Well, at least the “Almond Dark Chocolate” is. “Milk Chocolate,” which we also tried, has a hard-to-place weird taste. (Other flavors offered that we did not try are “Dark” and “Dark Raspberry.”) You can’t buy these bars anywhere around here so, in the interest of pure, selfless, scientific research, we ordered a small box of almond dark chocolate bars and a small bag of granulated “sugar” (!!) to try in cooking.
Unfortunately, the “sugar” doesn’t work as perfectly as one might hope- the texture is a little crunchy/dry/grainy in baked goods (we tried one batch of somewhat pasty peanut butter cookies), and there is a more distinct aftertaste than in the bars. Then again, maybe it’s not so unfortunate. Ever since we tried the “Chocoperfection” bars I’ve felt kinda… weird about the whole idea. Isn’t this cheating?
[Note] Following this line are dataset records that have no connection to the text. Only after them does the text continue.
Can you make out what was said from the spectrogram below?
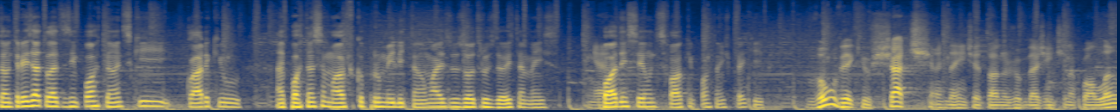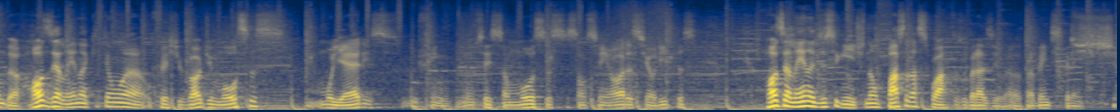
são três atletas importantes que, claro que o, a importância maior fica para o Militão, mas os outros dois também É. podem ser um desfalque importante para a equipe. Vamos ver aqui o chat, antes da gente entrar no jogo da Argentina com a Holanda. Rosa Helena, aqui tem uma, um festival de moças, mulheres, enfim, não sei se são moças, se são senhoras, senhoritas. Rosa Helena diz o seguinte: não passa das quartas do Brasil, ela tá bem descrente.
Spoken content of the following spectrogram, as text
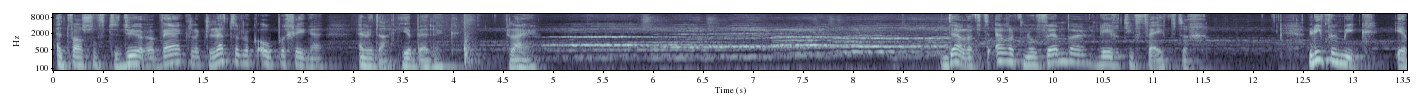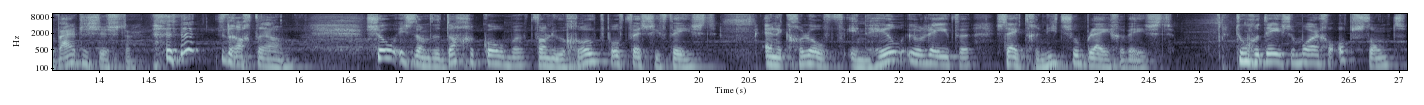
Het was of de deuren werkelijk letterlijk open gingen en ik dacht, hier ben ik, klaar. Delft, 11 november 1950. Lieve Miek, eerwaarde zuster. Erachteraan. Zo is dan de dag gekomen van uw groot professiefeest. En ik geloof in heel uw leven zijt ge niet zo blij geweest. Toen ge deze morgen opstond,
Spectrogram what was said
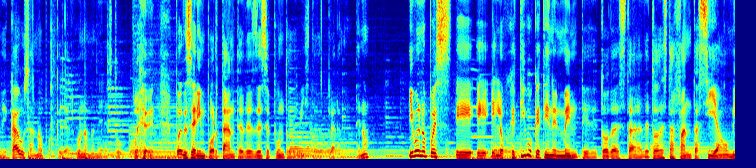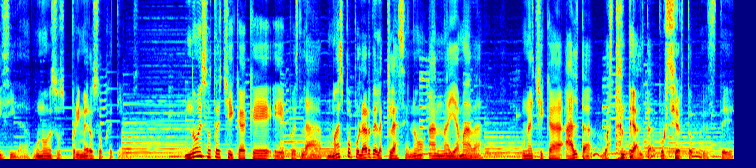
de causa, ¿no? Porque de alguna manera esto puede, puede ser importante desde ese punto de vista, claramente, ¿no? Y bueno, pues eh, eh, el objetivo que tiene en mente de toda, esta, de toda esta fantasía homicida, uno de sus primeros objetivos, no es otra chica que eh, pues la más popular de la clase, ¿no? Anna Yamada, una chica alta, bastante alta, por cierto, este,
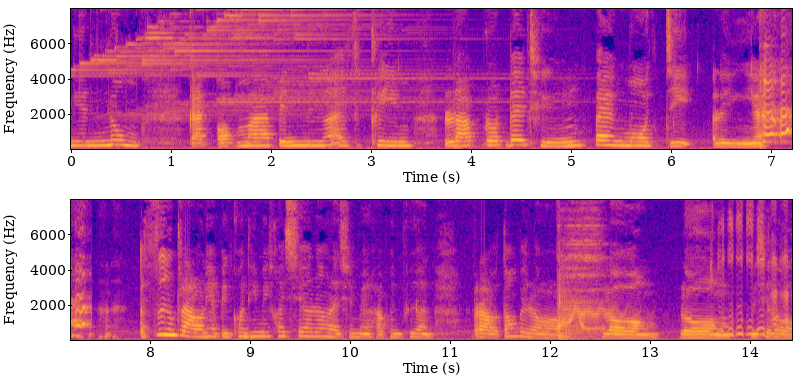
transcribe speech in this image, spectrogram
เนียนนุ่ม กัดออกมาเป็นเนื้อไอศครีม รับรสได้ถึงแป้งโมจิอะไรอย่างเงี้ยซึ่งเราเนี่ยเป็นคนที่ไม่ค่อยเชื่อเรื่องอะไรใช่ไหมคะเพื่อนๆ เราต้องไปลองลองลองไม่ใช่รอ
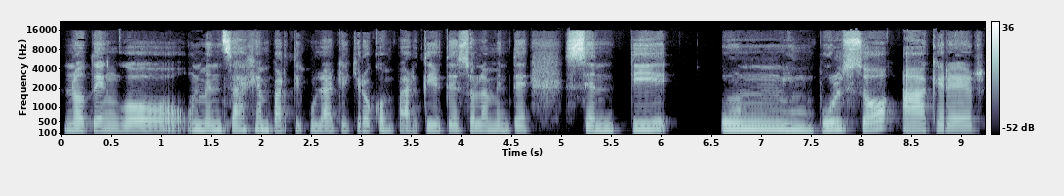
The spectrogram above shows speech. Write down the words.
no tengo un mensaje en particular que quiero compartirte, solamente sentí un impulso a querer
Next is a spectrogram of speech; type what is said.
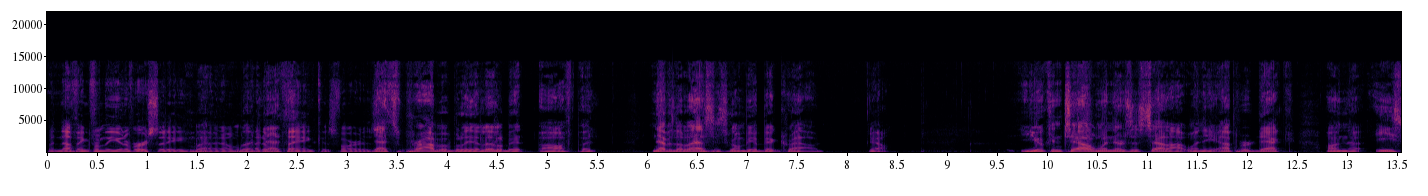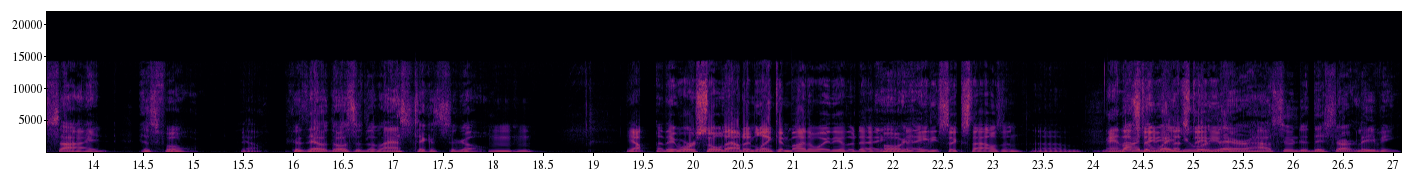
But nothing from the university. But- I don't. but I don't think as far as That's probably a little bit off, but nevertheless, it's going to be a big crowd. yeah. You can tell when there's a sellout when the upper deck on the east side is full Yeah. Because those are the last tickets to go. Yep, and they were sold out in Lincoln, by the way, the other day. Oh, Uh, yeah. eighty-six thousand. Um, man, By the way, you stadium, were there. How soon did they start leaving?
I think.
I wondered, is this an “artificial” sweetener because it isn’t sucrose/fructose, or is it a natural sweetener because it comes from chicory root? If the point is to avoid fructose, as well as artificial sweeteners that have known negative effects on the body, then we were doing that! If the point is to avoid extracted fructose, as well as any stuff that simulates fructose, then we weren’t doing that! Help!
I felt so conflicted and confused that I e-mailed my question to Dr. Lustig, and waited breathlessly for- at last!- a definitive answer. What he graciously sent me, instead, was this:
“As to non-nutritive sweeteners, there are pharmacokinetics (what your body does to a drug) and pharmacodynamics (what a drug does to your body). We have the former (that’s how they got FDA approval), but none of the latter. So I can’t recommend any of them. But stay tuned, this information may be coming in the future.”
Hmm. Well, that’s essentially where I had ended up before: I don’t know. The thing I have to remember is that Dr. Lustig is a doctor and I’m a writer: he’s offering a doctor answer to what might be, for me, a writer question.
Meanwhile, non-doctor David Gillespie has this to say in his book Sweet Poison:
“No amount of rat studies will reassure me that industrial chemicals that have been in our food supply for less than a few decades are definitively safe… It took almost 100 years of mass consumption before researchers started questioning whether sugar was dangerous. Can we really know if sucralose or aspartame are safe after just a few decades?”
Hmm again. I think I’m getting closer to an answer. Gillespie isn’t taking about oligofructose, per se, but as Lustig points out, all these new sweetening options are big question marks at this point. And question marks, Gillespie reminds us, don’t have a terrific track record when it comes to our bodies’ health.
But back to ethics: it just still feels like cheating to me. Steve is a big “Chocoperfection” fan and much less conflicted about the whole thing than I am. His argument is that even with our “special” chocolate bars, spending a year avoiding all added sugar is still really, really hard. Which is true. And yet… don’t you just have to go with your gut, so to speak?
So we slowly, s-l-o-w-l-y finished off the “special” chocolate bars and for the time being have decided not to order more. The bag of “sugar” languishes in the closet. Sigh.